By the late 1990s, the nearly 100-year-old hotel was turned into a youth hostel and fell into disrepair, only to be recently gutted and repurposed as Quantum Coffee and BrainStation, a business offering courses in Web design and programming. Its backers are trying to foster an urbane scene for tech-minded young professionals.

In the 1980s, it was a scene created by musicians and artists.

The main bar, when the building was still the Spadina Hotel, “was so beautiful,” Ms. Jones recalls. “They hadn’t changed it since the 1930s. When you walked in, it was like walking into a Raymond Chandler novel. You felt like you were in a film noir movie.”

But the upstairs Cabana Room was the focal point, hosting bands such as Fifth Column, a precursor to the riot grrrl movement in which Ms. Jones was mainly a drummer and singer. Experimental groups such as The Party’s Over and the alt-rock Woods are Full of Cuckoos also took the stage. Each were a burst of brilliance, equal to New York’s art punk and No Wave scene at the time.

The Cabana Room was also a draw for the busy cassette-tape culture, with bands releasing homemade tapes and compilations, now rare and highly prized.

The Art Deco decor, with shades of the downstairs bar, also featured silver poles, Ms. Jones says, which created little enclaves for the bands and the audience full of art students, many of whom lived close by.

She lived with bandmate Caroline Azar in a nearby warehouse. “We practised there, and we also had other people practising there. And everyone would just go over to the Cabana Room, because it was literally right around the corner,” she says.

This was decades before the glut of downtown condos. Living downtown was still an anomaly. “When we were younger, everyone we knew lived in warehouses right downtown. You’d walk around the streets, and the people you’d see would be mostly artists and musicians and filmmakers, and people who came downtown to work.”

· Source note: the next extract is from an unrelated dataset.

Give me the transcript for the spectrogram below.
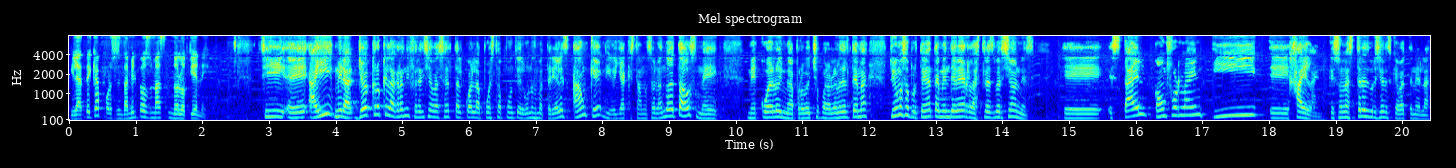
Y la Teca por 60 mil pesos más no lo tiene. Sí, eh, ahí, mira, yo creo que la gran diferencia va a ser tal cual la puesta a punto de algunos materiales, aunque, digo, ya que estamos hablando de Taos, me, me cuelo y me aprovecho para hablar del tema. Tuvimos oportunidad también de ver las tres versiones. Eh, Style, Comfortline y eh, Highline, que son las tres versiones que va a tener la.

By the early 1990s, the scene was ending. Rents rose. The underground was starting to get more mainstream attention, losing its impetus. The cassette culture died. King Street West, with its tech and advertising offices and its more cultivated feel today, is unrecognizable from what it was, Ms. Jones says.

Every underground scene inevitably ends. “So you can’t really be too sad about that changing. You have to accept the fact that it’s going to move into a different venue or a different part of the city,” she says.